● **DATA EXCERPTS**
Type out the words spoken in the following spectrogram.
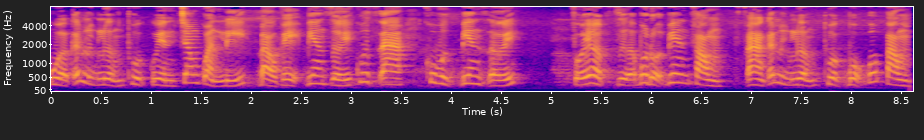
của các lực lượng thuộc quyền trong quản lý, bảo vệ biên giới quốc gia, khu vực biên giới, phối hợp giữa bộ đội biên phòng và các lực lượng thuộc Bộ Quốc phòng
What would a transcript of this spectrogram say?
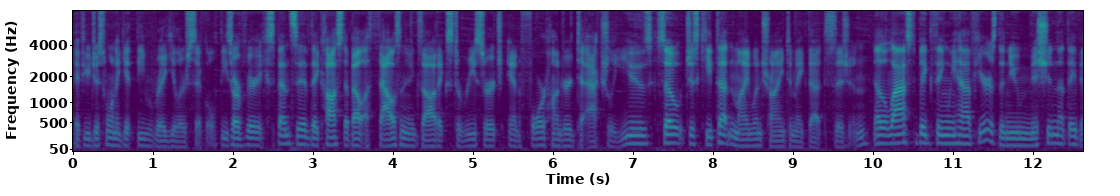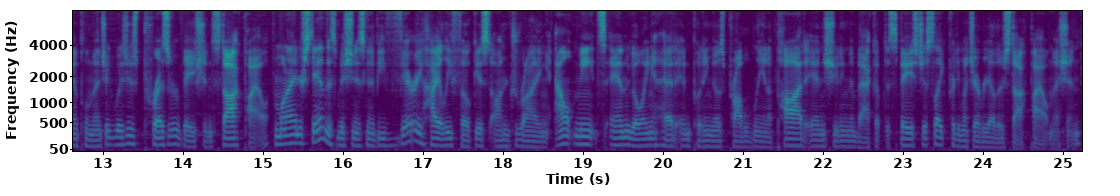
if you just want to get the regular sickle. These are very expensive. They cost about a thousand exotics to research and 400 to actually use. So just keep that in mind when trying to make that decision. Now the last last big thing we have here is the new mission that they've implemented, which is Preservation Stockpile. From what I understand, this mission is going to be very highly focused on drying out meats and going ahead and putting those probably in a pod and shooting them back up to space, just like pretty much every other stockpile mission.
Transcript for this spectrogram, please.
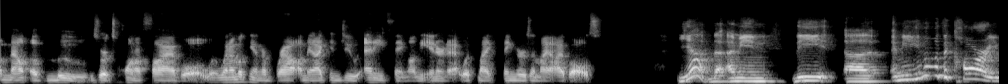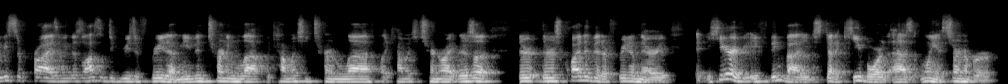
amount of moves or it's quantifiable. When- When I'm looking at a browser, I mean, I can do anything on the internet with my fingers and my eyeballs. Yeah, I mean the uh, I mean even with the car, you'd be surprised. I mean, there's lots of degrees of freedom. Even turning left, like how much you turn left, like how much you turn right. There's a there there's quite a bit of freedom there. Here, if, if you think about it, you just got a keyboard that has only a certain number of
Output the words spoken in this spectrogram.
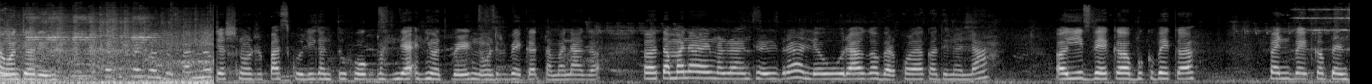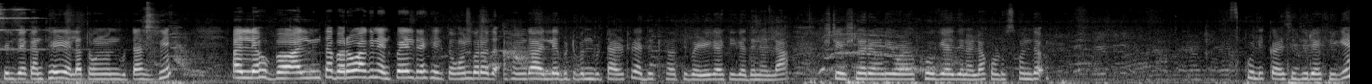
ತೊಗೊಂತೇವ್ರಿ ಜಸ್ಟ್ ನೋಡ್ರಿಪ್ಪ ಸ್ಕೂಲಿಗಂತೂ ಹೋಗಿ ಬಂದೆ. ಇವತ್ತು ಬೆಳಿಗ್ಗೆ ನೋಡಿರ್ಬೇಕ ತಮ್ಮನಾಗ. ತಮ್ಮನ ಏನು ಮಾಡ್ರ ಅಂತ ಹೇಳಿದ್ರೆ, ಅಲ್ಲಿ ಊರಾಗ ಬರ್ಕೊಳಕ್ಕೆ ಅದನ್ನೆಲ್ಲ. ಇದು ಬೇಕಾ ಬುಕ್ ಬೇಕಾ? ಪೆನ್ ಬೇಕು, ಪೆನ್ಸಿಲ್ ಬೇಕಂತ ಹೇಳಿ ಎಲ್ಲ ತೊಗೊಂಡ್ಬಂದ್ಬಿಟ್ಟಾಳ್ರಿ ಅಲ್ಲೇ ಒಬ್ಬ ಅಲ್ಲಿಂದ ಬರೋವಾಗ ನೆನಪೇ ಇಲ್ರಿ ಆಕಿಗೆ, ತೊಗೊಂಡು ಬರೋದು. ಹಂಗೆ ಅಲ್ಲೇ ಬಿಟ್ಟು ಬಂದುಬಿಟ್ಟಾಳ್ರಿ. ಅದಕ್ಕೆ ಹೇಳ್ತಿ ಬೆಳಿಗ್ಗೆ ಆಕಿಗೆ ಅದನ್ನೆಲ್ಲ ಸ್ಟೇಷ್ನರಿ ಅಂಗಡಿ ಒಳಗೆ ಹೋಗಿ ಅದನ್ನೆಲ್ಲ ಕೊಡಿಸ್ಕೊಂಡು ಸ್ಕೂಲಿಗೆ ಕಳಿಸಿದ್ದೀರಿ ಆಕಿಗೆ.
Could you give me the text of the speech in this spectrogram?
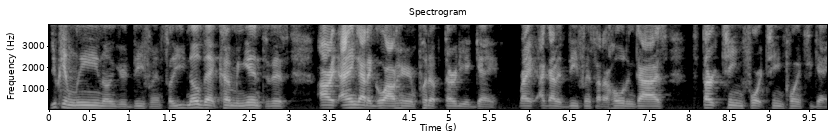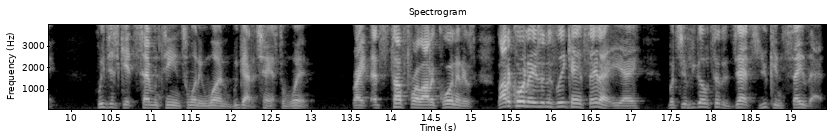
you can lean on your defense. So you know that coming into this, all right, I ain't got to go out here and put up 30 a game, right? I got a defense that are holding guys 13, 14 points a game. We just get 17, 21, we got a chance to win, right? That's tough for a lot of coordinators. A lot of coordinators in this league can't say that, EA. But if you go to the Jets, you can say that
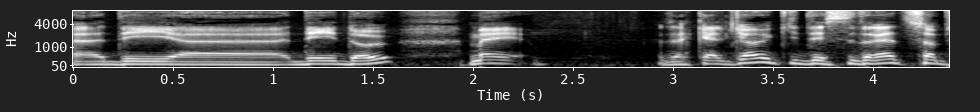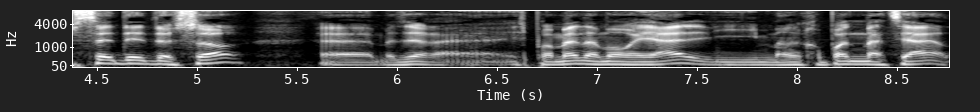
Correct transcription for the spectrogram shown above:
des, des deux. Mais quelqu'un qui déciderait de s'obséder de ça, euh, dire, euh, il se promène à Montréal, il manquera pas de matière.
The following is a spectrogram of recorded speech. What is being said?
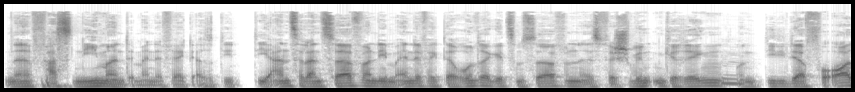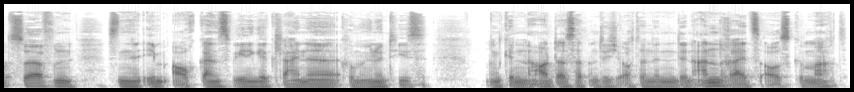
ne, fast niemand im Endeffekt. Also die, die Anzahl an Surfern, die im Endeffekt da runtergeht zum Surfen, ist verschwindend gering. Mhm. Und die, die da vor Ort surfen, sind eben auch ganz wenige kleine Communities. Und genau das hat natürlich auch dann den, den Anreiz ausgemacht,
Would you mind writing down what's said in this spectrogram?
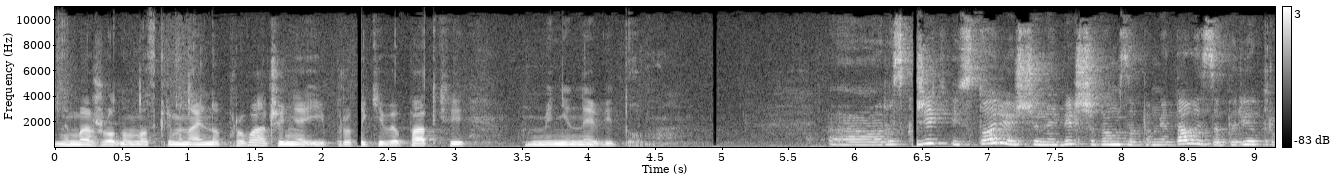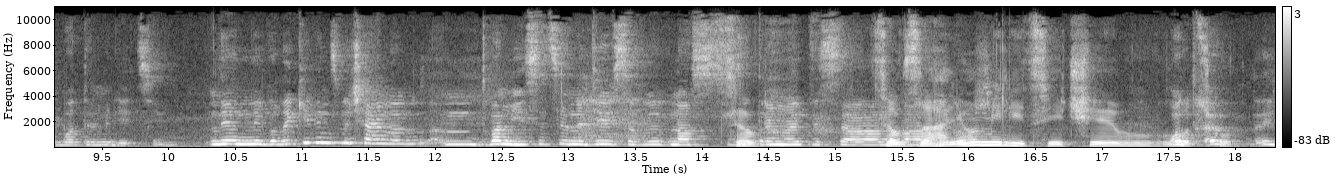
немає жодного у нас кримінального провадження, і про такі випадки мені невідомо. Е, Розкажіть історію, що найбільше вам запам'яталось за період роботи в міліції. Не невеликий він, звичайно, два місяці. Надіюся, ви в нас Це- затримаєтеся. Це взагалі в міліції чи в Луцьку? е,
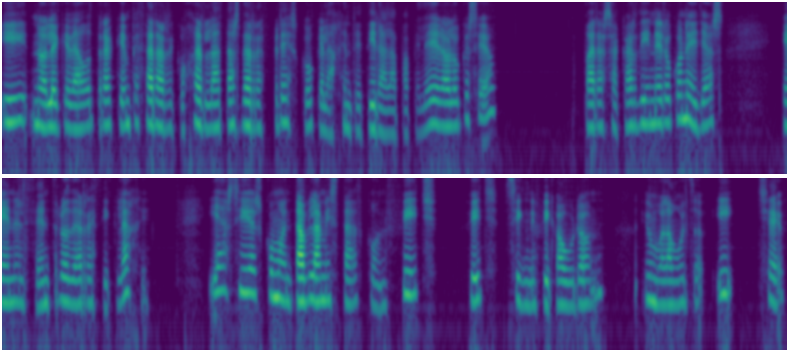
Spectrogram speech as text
y no le queda otra que empezar a recoger latas de refresco que la gente tira a la papelera o lo que sea, para sacar dinero con ellas en el centro de reciclaje. Y así es como entabla amistad con Fitch. Fitch significa hurón y mola mucho. Y Chef,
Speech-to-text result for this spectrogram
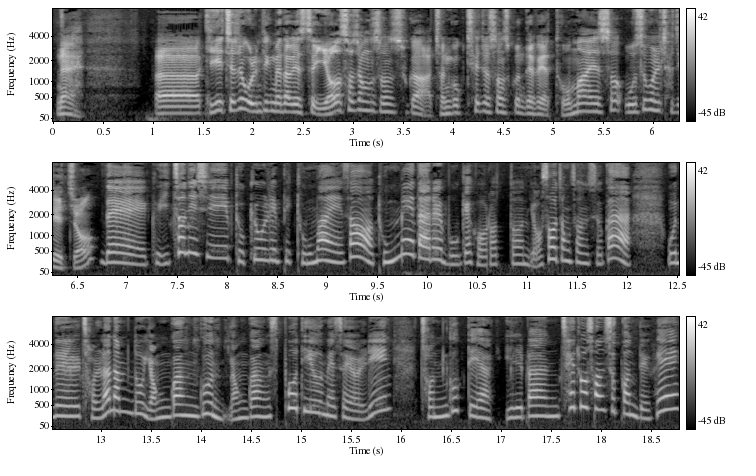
네. 어, 기계체조 올림픽 메달리스트 여서정 선수가 전국 체조 선수권 대회 도마에서 우승을 차지했죠. 네, 그 2020 도쿄 올림픽 도마에서 동메달을 목에 걸었던 여서정 선수가 오늘 전라남도 영광군 영광 스포디움에서 열린 전국 대학 일반 체조 선수권 대회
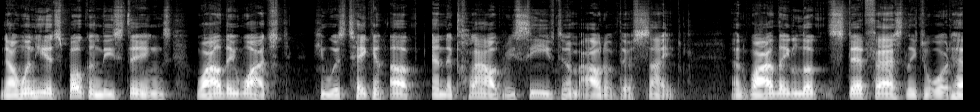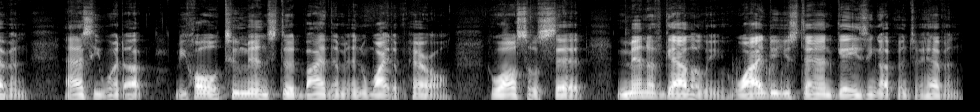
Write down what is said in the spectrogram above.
Now, when he had spoken these things, while they watched, he was taken up, and a cloud received him out of their sight. And while they looked steadfastly toward heaven, as he went up, behold, two men stood by them in white apparel, who also said, Men of Galilee, why do you stand gazing up into heaven?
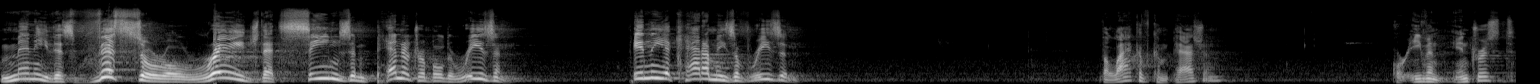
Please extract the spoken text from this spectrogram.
many, this visceral rage that seems impenetrable to reason in the academies of reason. The lack of compassion or even interest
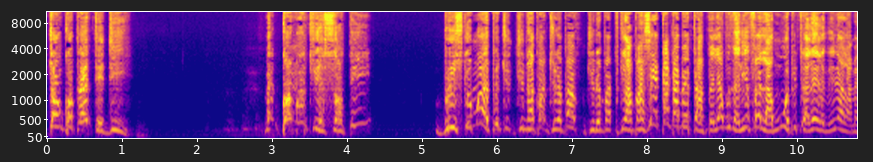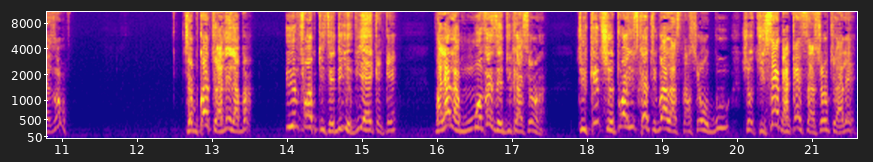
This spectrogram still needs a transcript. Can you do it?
Ton copain te dit, mais comment tu es sorti brusquement et puis tu, n'as pas, tu n'as pas, tu n'as pas, tu as passé, quand t'a appelé, vous alliez faire l'amour et puis tu allais revenir à la maison. C'est pourquoi tu allais là-bas. Une femme qui s'est dit, je vis avec quelqu'un. Voilà la mauvaise éducation là. Tu quittes chez toi jusqu'à tu vas à la station au bout. Tu sais dans quelle station tu allais.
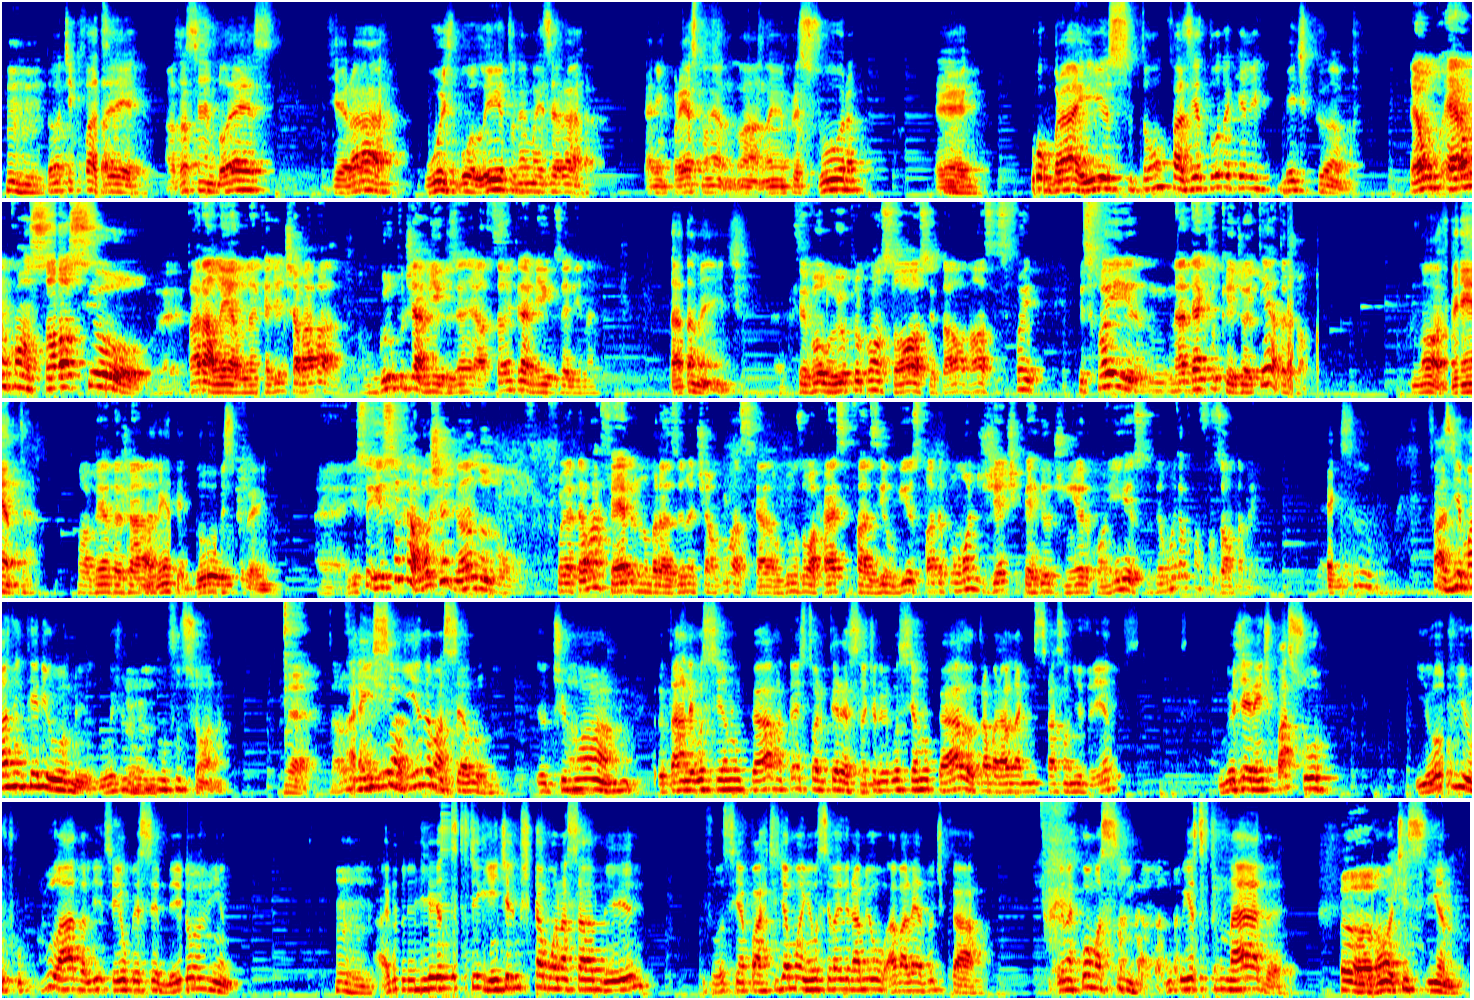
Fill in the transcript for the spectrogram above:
Uhum. Então eu tinha que fazer as assembleias, gerar hoje boleto, né? Mas era era impresso na, na, na impressora, é, uhum. cobrar isso, então fazia todo aquele meio de campo. É um, era um consórcio é, paralelo, né? Que a gente chamava um grupo de amigos, né? Ação entre amigos ali, né? Exatamente. Você evoluiu para o consórcio e tal. Nossa, isso foi, isso foi na década do quê? De 80, João? 90. 90 já. 92, por aí. É, isso, isso acabou chegando no, foi até uma febre no Brasil, né? tinha algumas, alguns locais que faziam isso, tá? depois um monte de gente perdeu dinheiro com isso, deu muita confusão também. É, isso fazia mais no interior mesmo, hoje uhum. não, não, funciona. É. Aí em seguida, Marcelo, eu tive uma. Eu estava negociando um carro, até uma história interessante. Eu negociando um carro, eu trabalhava na administração de vendas, o meu gerente passou. E ouviu, ficou do lado ali, sem eu perceber, ouvindo. Uhum. Aí no dia seguinte ele me chamou na sala dele e falou assim: a partir de amanhã você vai virar meu avaliador de carro. Eu falei, mas como assim? Não conheço nada. Uhum. Não, eu te ensino.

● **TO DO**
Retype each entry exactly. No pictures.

● **WRITTEN ANSWER**
Type out the words spoken in the following spectrogram.
của các lực lượng thuộc quyền trong quản lý, bảo vệ biên giới quốc gia, khu vực biên giới, phối hợp giữa bộ đội biên phòng và các lực lượng thuộc Bộ Quốc phòng
What would a transcript of this spectrogram say?
if you just want to get the regular sickle. These are very expensive. They cost about a thousand exotics to research and 400 to actually use. So just keep that in mind when trying to make that decision. Now the last last big thing we have here is the new mission that they've implemented, which is Preservation Stockpile. From what I understand, this mission is going to be very highly focused on drying out meats and going ahead and putting those probably in a pod and shooting them back up to space, just like pretty much every other stockpile mission.
Transcript for this spectrogram, please.
amount of moves or it's quantifiable. When- When I'm looking at a browser, I mean, I can do anything on the internet with my fingers and my eyeballs. Yeah, I mean the uh, I mean even with the car, you'd be surprised. I mean, there's lots of degrees of freedom. Even turning left, like how much you turn left, like how much you turn right. There's a there there's quite a bit of freedom there. Here, if, if you think about it, you just got a keyboard that has only a certain number of
Output the words spoken in this spectrogram.
ತೊಗೊಂತೇವ್ರಿ ಜಸ್ಟ್ ನೋಡ್ರಿಪ್ಪ ಸ್ಕೂಲಿಗಂತೂ ಹೋಗಿ ಬಂದೆ. ಇವತ್ತು ಬೆಳಿಗ್ಗೆ ನೋಡಿರ್ಬೇಕ ತಮ್ಮನಾಗ. ತಮ್ಮನ ಏನು ಮಾಡ್ರ ಅಂತ ಹೇಳಿದ್ರೆ, ಅಲ್ಲಿ ಊರಾಗ ಬರ್ಕೊಳಕ್ಕೆ ಅದನ್ನೆಲ್ಲ. ಇದು ಬೇಕಾ ಬುಕ್ ಬೇಕಾ? ಪೆನ್ ಬೇಕು, ಪೆನ್ಸಿಲ್ ಬೇಕಂತ ಹೇಳಿ ಎಲ್ಲ ತೊಗೊಂಡ್ಬಂದ್ಬಿಟ್ಟಾಳ್ರಿ ಅಲ್ಲೇ ಒಬ್ಬ ಅಲ್ಲಿಂದ ಬರೋವಾಗ ನೆನಪೇ ಇಲ್ರಿ ಆಕಿಗೆ, ತೊಗೊಂಡು ಬರೋದು. ಹಂಗೆ ಅಲ್ಲೇ ಬಿಟ್ಟು ಬಂದುಬಿಟ್ಟಾಳ್ರಿ. ಅದಕ್ಕೆ ಹೇಳ್ತಿ ಬೆಳಿಗ್ಗೆ ಆಕಿಗೆ ಅದನ್ನೆಲ್ಲ ಸ್ಟೇಷ್ನರಿ ಅಂಗಡಿ ಒಳಗೆ ಹೋಗಿ ಅದನ್ನೆಲ್ಲ ಕೊಡಿಸ್ಕೊಂಡು ಸ್ಕೂಲಿಗೆ ಕಳಿಸಿದ್ದೀರಿ ಆಕಿಗೆ.
Could you give me the text of the speech in this spectrogram?
you can lean on your defense. So you know that coming into this, all right, I ain't got to go out here and put up 30 a game, right? I got a defense that are holding guys 13, 14 points a game. We just get 17, 21, we got a chance to win, right? That's tough for a lot of coordinators. A lot of coordinators in this league can't say that, EA. But if you go to the Jets, you can say that
Correct transcription for the spectrogram shown above:
des, des deux. Mais quelqu'un qui déciderait de s'obséder de ça, euh, dire, euh, il se promène à Montréal, il manquera pas de matière.
The following is a spectrogram of recorded speech. What is being said?
ne, fast niemand im Endeffekt. Also die, die Anzahl an Surfern, die im Endeffekt da runtergeht zum Surfen, ist verschwindend gering. Mhm. Und die, die da vor Ort surfen, sind eben auch ganz wenige kleine Communities. Und genau das hat natürlich auch dann den, den Anreiz ausgemacht,
Would you mind writing down what's said in this spectrogram?
немає жодного у нас кримінального провадження, і про такі випадки мені невідомо. Е, Розкажіть історію, що найбільше вам запам'яталось за період роботи в міліції. Не невеликий він, звичайно, два місяці. Надіюся, ви в нас Це- затримаєтеся. Це взагалі в міліції чи в Луцьку? е,
Spectrogram speech as text
y no le queda otra que empezar a recoger latas de refresco que la gente tira a la papelera o lo que sea, para sacar dinero con ellas en el centro de reciclaje. Y así es como entabla amistad con Fitch. Fitch significa hurón y mola mucho. Y Chef,
Speech-to-text result for this spectrogram
네. 어, 기계체조 올림픽 메달리스트 여서정 선수가 전국 체조 선수권 대회 도마에서 우승을 차지했죠. 네, 그 2020 도쿄 올림픽 도마에서 동메달을 목에 걸었던 여서정 선수가 오늘 전라남도 영광군 영광 스포디움에서 열린 전국 대학 일반 체조 선수권 대회
Write down what is said in the spectrogram above.
Now, when he had spoken these things, while they watched, he was taken up, and a cloud received him out of their sight. And while they looked steadfastly toward heaven, as he went up, behold, two men stood by them in white apparel, who also said, Men of Galilee, why do you stand gazing up into heaven?
Please extract the spoken text from this spectrogram.
many, this visceral rage that seems impenetrable to reason in the academies of reason. The lack of compassion or even interest
This spectrogram still needs a transcript. Can you do it?
Ton copain te dit, mais comment tu es sorti brusquement et puis tu, n'as pas, tu n'as pas, tu n'as pas, tu as passé, quand t'a appelé, vous alliez faire l'amour et puis tu allais revenir à la maison. C'est pourquoi tu allais là-bas. Une femme qui s'est dit, je vis avec quelqu'un. Voilà la mauvaise éducation là. Tu quittes chez toi jusqu'à tu vas à la station au bout. Tu sais dans quelle station tu allais.
Fill in the transcript for the spectrogram above:
Uhum. Então eu tinha que fazer as assembleias, gerar hoje boleto, né? Mas era era impresso na, na, na impressora, é, uhum. cobrar isso, então fazia todo aquele meio de campo. É um, era um consórcio é, paralelo, né? Que a gente chamava um grupo de amigos, né? Ação entre amigos ali, né? Exatamente. Você evoluiu para o consórcio e tal. Nossa, isso foi, isso foi na década do quê? De 80, João? 90. 90 já. 92, por aí. É, isso, isso acabou chegando no, foi até uma febre no Brasil, né? tinha algumas, alguns locais que faziam isso, tá? depois um monte de gente perdeu dinheiro com isso, deu muita confusão também. É, isso fazia mais no interior mesmo, hoje uhum. não, não, funciona. É. Aí em seguida, Marcelo, eu tive uma. Eu estava negociando um carro, até uma história interessante. Eu negociando um carro, eu trabalhava na administração de vendas, o meu gerente passou. E ouviu, ficou do lado ali, sem eu perceber, ouvindo. Uhum. Aí no dia seguinte ele me chamou na sala dele e falou assim: a partir de amanhã você vai virar meu avaliador de carro. Eu falei, mas como assim? Não conheço nada. Uhum. Não, eu te ensino.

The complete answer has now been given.